Is Rape Serious?

A friend passed this article on to me and it really is a great piece about the seriousness of rape. Nicholas Kristof, author of the Op-ed, focuses on how our criminal justice system has deemed the crime of rape as trivial by leaving countless rape kits untested. He shares a story about a suspect that sexually assaults two more victims while the rape kit of his first victim remains unprocessed.

To many of us working in the field of Sexual Violence Prevention this story is all too familiar and we are very aware of how often these undetected rapists will strike again before being caught. Still, the statistics in this article struck me in the wake of the "Swine Flu" scare (less than 5,000 victims) which has recently been elevated to pandemic status despite the fact that influenza (aka, "the common flu") continues to infect more people (200,000 victims) and is responsible for more flu-related deaths. What catches my eye at the moment is how sexual violence, by comparison, is a far more wide spread problem in that there are nearly a million victims worldwide each year (including 1 in 3 women and 1 in 6 men in the United States), yet, it remains one of the lowest priorites to be dealt with as shown in Kristof's article.

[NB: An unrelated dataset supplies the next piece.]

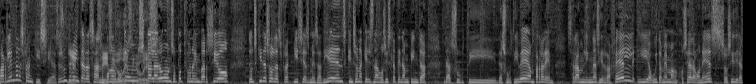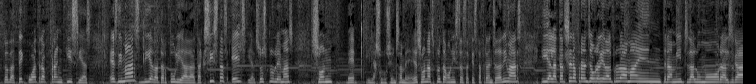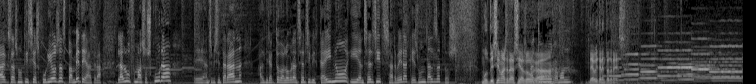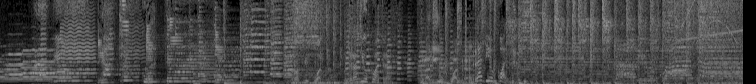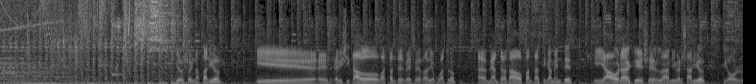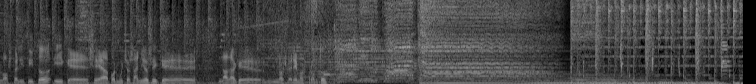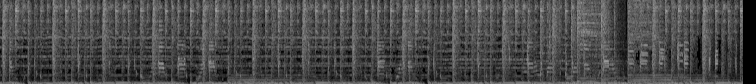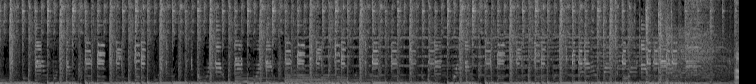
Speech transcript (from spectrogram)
Parlem de les franquícies. És un tema Yep. interessant. Sí, Quan sí algú té sí uns és. calarons o pot fer una inversió, doncs quines són les franquícies més adients, quins són aquells negocis que tenen pinta de sortir, de sortir bé, en parlarem. Serà amb l'Ignasi Rafel i avui també amb en José Aragonès, soci director de T4 Franquícies. És dimarts, dia de tertúlia de taxistes, ells i els seus problemes són, bé, i les solucions també, eh? són els protagonistes d'aquesta franja de dimarts, i a la tercera franja horària del programa, entre mig de l'humor, els gags, les notícies curioses, també teatre. La luz más oscura, eh, ens visitaran el director de l'obra, en Sergi Vizcaíno, i en Sergi Cervera, que és un dels actors. Moltíssimes gràcies, Olga. A tu, Ramon. 10 i 33. Ràdio 4. Ràdio 4. Ràdio 4. Ràdio 4. Yo soy Nazario y he, he visitado bastantes veces Radio 4. Eh, me han tratado fantásticamente y ahora que es el aniversario, yo los felicito y que sea por muchos años y que nada, que nos veremos pronto.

When will we take rape seriously?

Wednesday, April 15, 2009

Another installment of a feel good story: "A Journal for Jordan"

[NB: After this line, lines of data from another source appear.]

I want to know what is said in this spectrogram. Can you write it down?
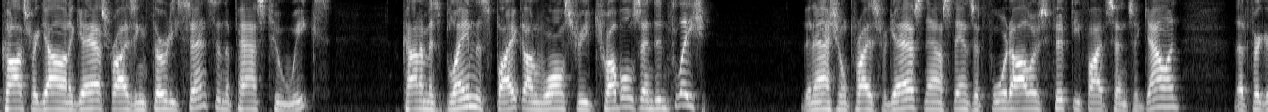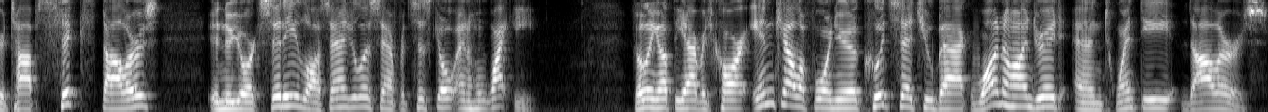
cost for a gallon of gas rising 30 cents in the past two weeks. Economists blame the spike on Wall Street troubles and inflation. The national price for gas now stands at $4.55 a gallon. That figure tops $6 in New York City, Los Angeles, San Francisco, and Hawaii. Filling up the average car in California could set you back $120.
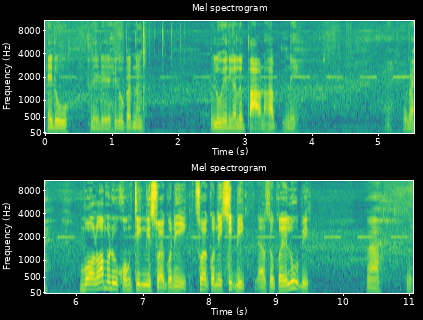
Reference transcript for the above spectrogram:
ให้ดูนี่เดี๋ยวให้ดูแป๊บนึงไม่รู้เห็นกันหรือเปล่านะครับนี่เห็นไหมบอกแล้วว่ามาดูของจริงนี่สวยกว่านี้อีกสวยกว่าในคลิปอีกแล้วสวยกว่าในรูปอีกอ่านี่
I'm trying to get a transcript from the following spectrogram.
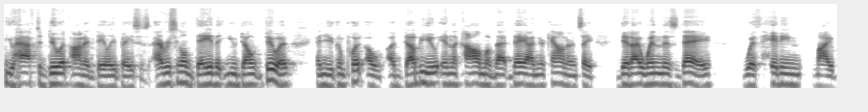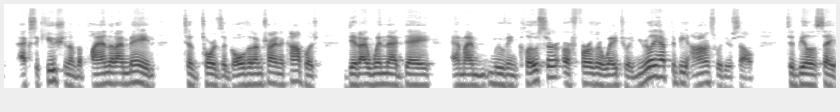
you have to do it on a daily basis. Every single day that you don't do it, and you can put a, a W in the column of that day on your calendar and say, Did I win this day with hitting my execution of the plan that I made to, towards the goal that I'm trying to accomplish? Did I win that day? Am I moving closer or further away to it? You really have to be honest with yourself to be able to say,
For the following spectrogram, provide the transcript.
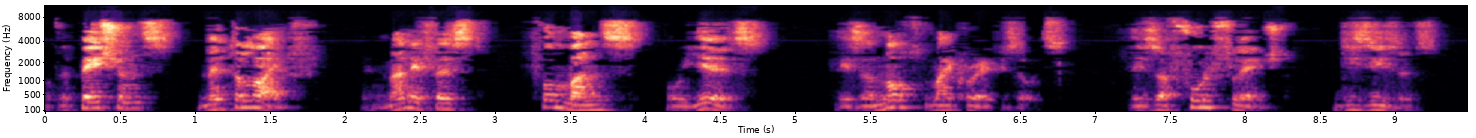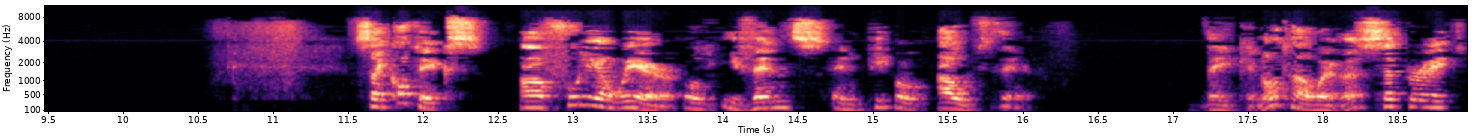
of the patient's mental life and manifest for months or years. These are not micro-episodes. These are full-fledged diseases. Psychotics are fully aware of events and people out there. They cannot, however, separate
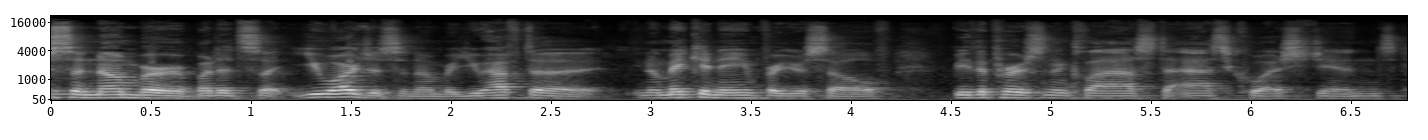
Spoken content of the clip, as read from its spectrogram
just a number, but it's like you are just a number. You have to you know make a name for yourself. Be the person in class to ask questions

A friend recently told me the story behind this journal which was explained to me as a father to son version of "PS I love you" -- which I have no problem admitting that I actually liked the movie (even though I never read the book). I was immediately taken in by the fact that a parent, especially a father, had the foresight to write down everything that he wanted his child, in this instance a son, to know just in case he was not around to teach him.

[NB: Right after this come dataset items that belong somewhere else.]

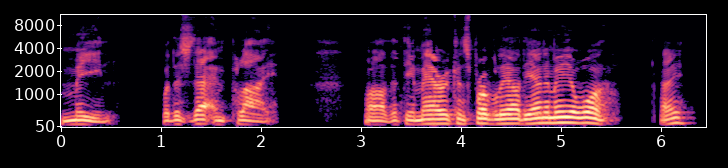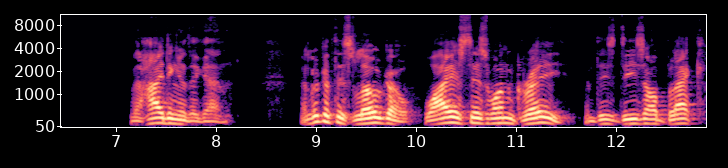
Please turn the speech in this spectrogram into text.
mean? What does that imply? Well, that the Americans probably are the enemy or what? Eh? They're hiding it again. And look at this logo. Why is this one gray? And these, these are black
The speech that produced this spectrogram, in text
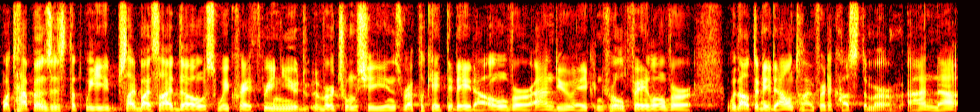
what happens is that we, side by side those, we create three new virtual machines, replicate the data over, and do a controlled failover without any downtime for the customer. And uh,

What a daunting task! I recently have become a parent and can not even began to imagine all the things that I would want to write down in such a journal to make sure my son would know, just in case I'm not around to teach him. I also can not imagine how this father was able to write such a work of love under the pressure of war, where the harshest realities of life are continually on display.

I went to the local bookstore to read more and found that the book leans more towards telling the love story between the parents than advice giving between father and son. Many people on Amazon have given bad reviews because of this fact. But, I got to tell you that a father that professes a legacy of love for his partner might be leaving behind some of the best advice his son will ever receive. Sure, there are a lot practical things to teach a 2 year old before they become an adult. However, I am certain that the most practical thing for a young man to learn is how to treat women in his life with love, equality, admiration, and respect.

Without his father in his life to model these essential characteristics as an emotional coach, what more for his father to do then to write his personal journey to manhood in a journal to his son? We need more young men to learn these things and more fathers to mentor the young men in their lives about why loving and honoring women in their life is so important.